    British Journal of Clinical Pharmacology 02/2014; · 3.69 Impact Factor
  • [Show abstract] [Hide abstract]
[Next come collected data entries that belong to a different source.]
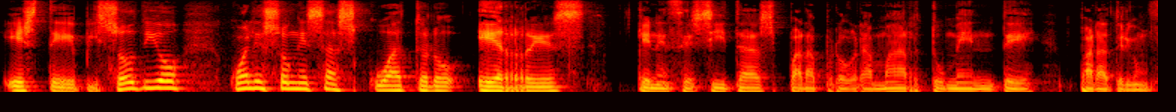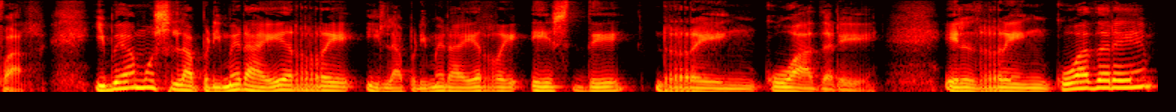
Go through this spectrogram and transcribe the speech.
este episodio, cuáles son esas cuatro Rs que necesitas para programar tu mente para triunfar. Y veamos la primera R y la primera R es de reencuadre. El reencuadre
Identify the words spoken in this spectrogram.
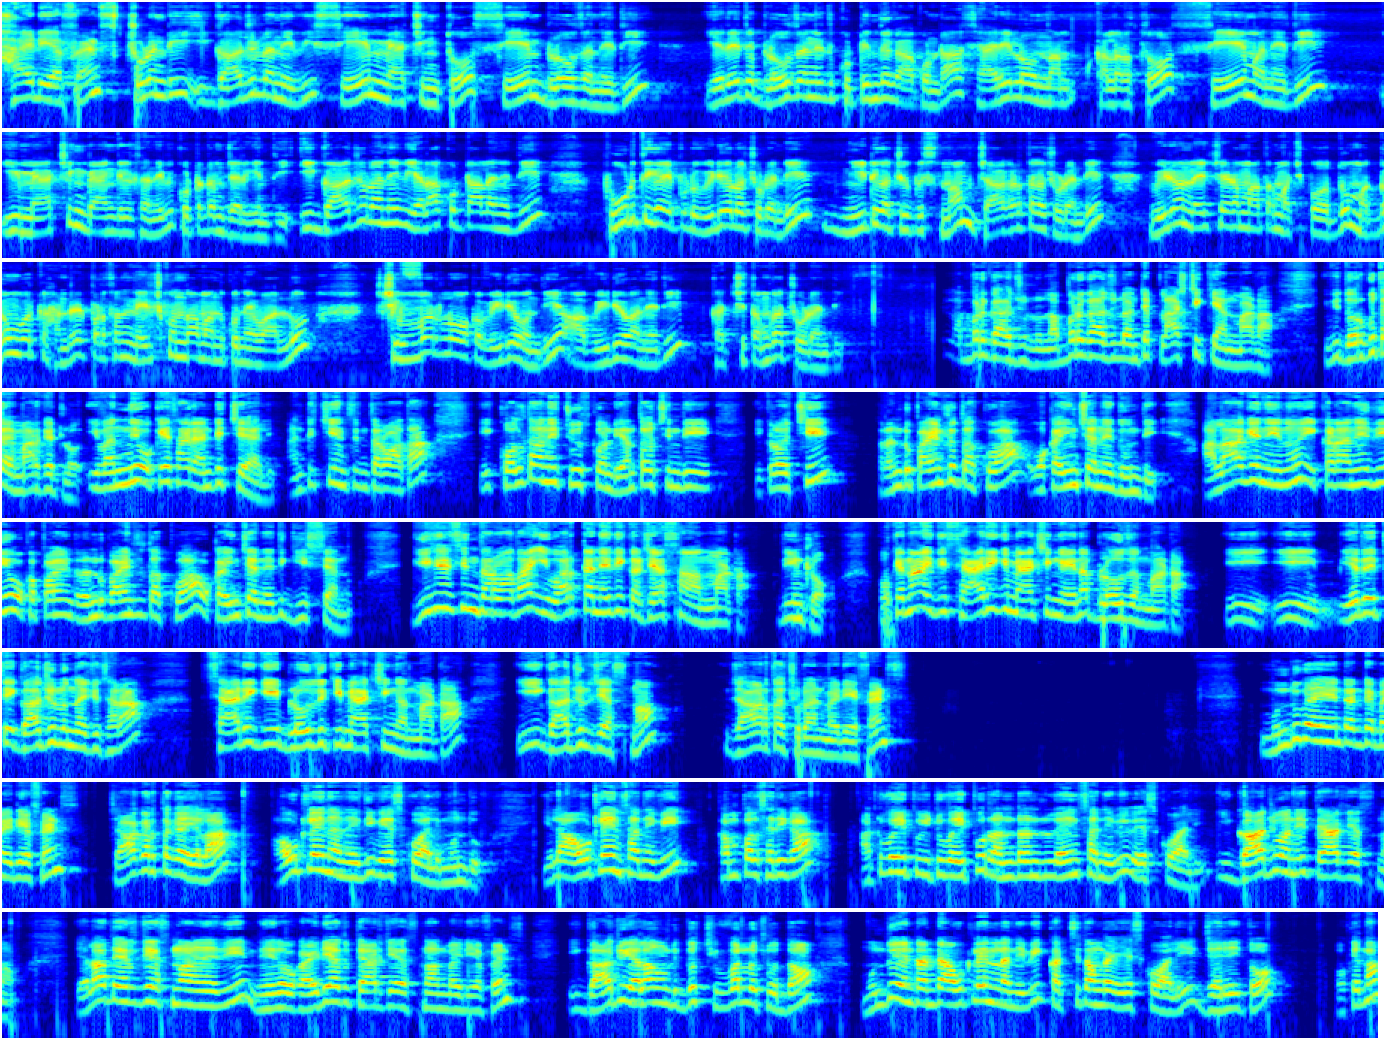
Hi dear friends చూడండి ఈ గాజులు అనేవి సేమ్ మ్యాచింగ్తో సేమ్ బ్లౌజ్ అనేది ఏదైతే బ్లౌజ్ అనేది కుట్టిందే కాకుండా శారీలో ఉన్న కలర్తో సేమ్ అనేది ఈ మ్యాచింగ్ బ్యాంగిల్స్ అనేవి కుట్టడం జరిగింది. ఈ గాజులు అనేవి ఎలా కుట్టాలనేది పూర్తిగా ఇప్పుడు వీడియోలో చూడండి. నీట్గా చూపిస్తున్నాం. జాగ్రత్తగా చూడండి. వీడియోని లైక్ చేయడం మాత్రం మర్చిపోవద్దు. మగ్గం వర్క్ హండ్రెడ్ పర్సెంట్ నేర్చుకుందాం అనుకునే వాళ్ళు చివర్లో ఒక వీడియో ఉంది. ఆ వీడియో అనేది ఖచ్చితంగా చూడండి. రబ్బర్ గాజులు. రబ్బర్ గాజులు అంటే ప్లాస్టిక్ అనమాట ఇవి దొరుకుతాయి మార్కెట్లో. ఇవన్నీ ఒకేసారి అంటించేయాలి అంటించేసిన తర్వాత ఈ కొలత అనేది చూసుకోండి. ఎంత వచ్చింది? ఇక్కడ వచ్చి రెండు పాయింట్లు తక్కువ ఒక ఇంచ్ అనేది ఉంది. అలాగే నేను ఇక్కడ అనేది ఒక పాయింట్ రెండు పాయింట్లు తక్కువ ఒక ఇంచ్ అనేది గీసాను. గీసేసిన తర్వాత ఈ వర్క్ అనేది ఇక్కడ చేస్తాను అనమాట దీంట్లో. ఓకేనా? ఇది శారీకి మ్యాచింగ్ అయిన బ్లౌజ్ అనమాట ఈ ఈ ఏదైతే గాజులు ఉన్నాయో చూసారా? శారీకి బ్లౌజ్కి మ్యాచింగ్ అనమాట ఈ గాజులు చేస్తున్నాం. జాగ్రత్త చూడండి మై డియర్ ఫ్రెండ్స్. ముందుగా ఏంటంటే మై డియర్ ఫ్రెండ్స్ జాగ్రత్తగా ఇలా అవుట్లైన్ అనేది వేసుకోవాలి ముందు. ఇలా అవుట్లైన్స్ అనేవి కంపల్సరీగా అటువైపు ఇటువైపు రెండు రెండు లైన్స్ అనేవి వేసుకోవాలి. ఈ గాజు అనేది తయారు చేస్తున్నాం. ఎలా తయారు చేస్తున్నాం అనేది నేను ఒక ఐడియాతో తయారు చేస్తున్నాను మై డియర్ ఫ్రెండ్స్ ఈ గాజు ఎలా ఉండిద్దో చివర్లో చూద్దాం. ముందు ఏంటంటే అవుట్లైన్లు అనేవి ఖచ్చితంగా వేసుకోవాలి జరీతో. ఓకేనా?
    ABSTRACT: Static and dynamic (PBPK) prediction models were applied to estimate the drug-drug interaction (DDI) risk of AZD2066. The predictions were compared to the results of an in vivo cocktail study. Various in vivo measures for tolbutamide as a probe agent for cytochrome P450 2C9 (CYP2C9) were also compared. In vitro inhibition data for AZD2066 were obtained using human liver microsomes and CYP-specific probe substrates. DDI prediction was performed using PBPK modelling with the SimCYP simulator™ or static model. The cocktail study was an open label, baseline, controlled interaction study with 15 healthy volunteers receiving multiple doses of AD2066 for 12 days. A cocktail of single doses of 100 mg caffeine (CYP1A2 probe), 500 mg tolbutamide (CYP2C9 probe), 20 mg omeprazole (CYP2C19 probe) and 7.5 mg midazolam (CYP3A probe) was simultaneously applied at baseline and during the administration of AZD2066. Bupropion as a CYP2B6 probe (150 mg) and 100 mg metoprolol (CYP2D6 probe) were administered on separate days. The pharmacokinetic parameters for the probe drugs and their metabolites in plasma and urinary recovery were determined. In vitro AZD2066 inhibited CYP1A2, CYP2B6, CYP2C9, CYP2C19 and CYP2D6. The static model predicted in vivo interaction with predicted AUC ratio values of >1.1 for all CYP (except CYP3A4). The PBPK simulations predicted no risk for clinical relevant interactions. The cocktail study showed no interaction for the CYP2B6 and CYP2C19 enzymes, a possible weak inhibition of CYP1A2, CYP2C9 and CYP3A4 activities and a slight inhibition (29 %) of CYP2D6 activity. The tolbutamide phenotyping metrics indicated that there were significant correlations between CLform and AUCTOL, CL, Aemet and LnTOL24h. The MRAe in urine showed no correlation to CLform. CONCLUSIONS: DDI prediction using the static approach based on total concentration indicated that AZD20066 has a potential risk for inhibition. However, no DDI risk could be predicted when a more in vivo-like dynamic prediction method with the PBPK with SimCYP™ software based on early human PK data was used and more parameters (i.e. free fraction in plasma, no DDI risk) were taken into account. The clinical cocktail study showed no or low risks for clinical relevant DDI interactions. Our findings are in line with the hypothesis that the dynamic prediction method predicts DDI in vivo in humans better than the static model based on total plasma concentrations.
    European Journal of Clinical Pharmacology 11/2013; · 2.70 Impact Factor

Full-text (2 Sources)

Download
26 Downloads
Available from
May 15, 2014